Starbucks customers are reporting that hundreds of dollars have been stolen from their credit cards after receiving emails saying the passwords and login details for the coffee company's mobile app had been reset.
While details of exactly how the attacks are taking place are still unclear, it appears that credentials leaked in previous cyberattacks could be used to allow hackers to siphon off money from Starbucks's customers.
Starbucks' smartphone apps allow customers to pay for coffee and food in store, by pre-loading their reward cards with credit by storing a credit or debit card with the company.
By gaining access to a victim's rewards card, the hackers don't necessarily even need to know the card details or account number of the customer in order to perpetrate the fraud. Considering users of the app are also required to input their date of birth and address as well as card details, the hackers could then reuse these credentials in other attacks.
Those carrying out the attacks have taken advantage of a feature of the smartphone apps called "auto top-up" which automatically added a pre-defined amount of money to your card when it drops below a certain figure.
In one attack, reported by consumer journalist Bob Sullivan, an Orlando woman had her balance of $34.77 (£23.93) wiped off her account before it auto-updated with $25 and then again with a further $75 after the hackers changed the auto top-up amount.
The woman, along with several others on social media websites, have reported that the attacks typically begin with an email which said that their username and password had been changed and if this was unauthorised, they should contact Starbucks.
The attacks reported to date seem to be solely affecting US customers with IBTimes UK learning that Starbucks has not seen any reports of similar behaviour in the UK or Europe.
The company has also pointed out that neither its smartphone apps nor its systems have been breached - though this is unlikely to be of much comfort to the customers whose money has been stolen.
The Seattle-based coffee company has not addressed the specifics of these attacks, but the evidence suggests that the hackers are using credentials stolen in other breaches (such as the high profile attacks on Target and Home Depot in the US in 2014) to access customer accounts.
As many people reuse username/password credentials across a variety of online services, the hackers will have been able to successfully access the accounts without too much problems before changing the passwords.
In order to retrieve the money, the hackers have several options. The first would be to transfer the balance from one gift card to another which is under their control, before selling these online for a reduced rate. They could also use a feature allowing Starbucks customers to combine the balances from multiple cards onto a single card – again, one which is under their control.
Starbucks has said they are not linked or connected to mobile payments, adding:
"We take the obligation to protect customers' information seriously and have safeguards in place to constantly monitor for fraudulent activity, working closely with financial institutions like all major retailers. For obvious reasons, we are unable to discuss specific security measures. Our customers' security is incredibly important to us and we take all these concerns seriously."
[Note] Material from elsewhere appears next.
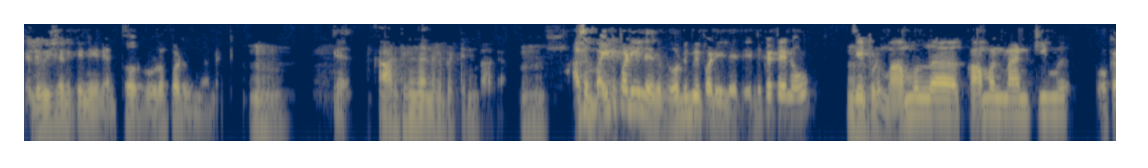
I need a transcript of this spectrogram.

Stephen Coty, from security company Alert Logic believes a recent problem with the company's in-store payment systems could be linked to this attack:
"The timing of this attack is very interesting since, just about a week ago, Starbucks had an issue in their stores with their payment system not allowing for the processing of credit cards. Makes you think what exactly happened to the payment system that shut down the service for a day and gave attackers an opportunity to compromise a part of their system."
However Starbucks has told IBTimes UK that this is "untrue" and that there is no link between the two incidents.
The company added that it worked quickly to resolve the concerns of customers who reported issues about their accounts to the company, saying customer account balances are protected by Starbucks.
However some customers have said that while their initial balances have been restored, the subsequent purchases have not been refunded and it is up to the customers themselves to chase up their banks to try and retrieve the money.
This is not the first time Starbucks smartphone apps have been criticised. In January 2014 security researcher Daniel Wood pointed out that the company was storing usernames and passwords in clear text and that if an attacker got hold of a customers phone they could potentially steal their account information.
Starbucks acknowledged the attack but said it was highly unlikely to affect any of its customers.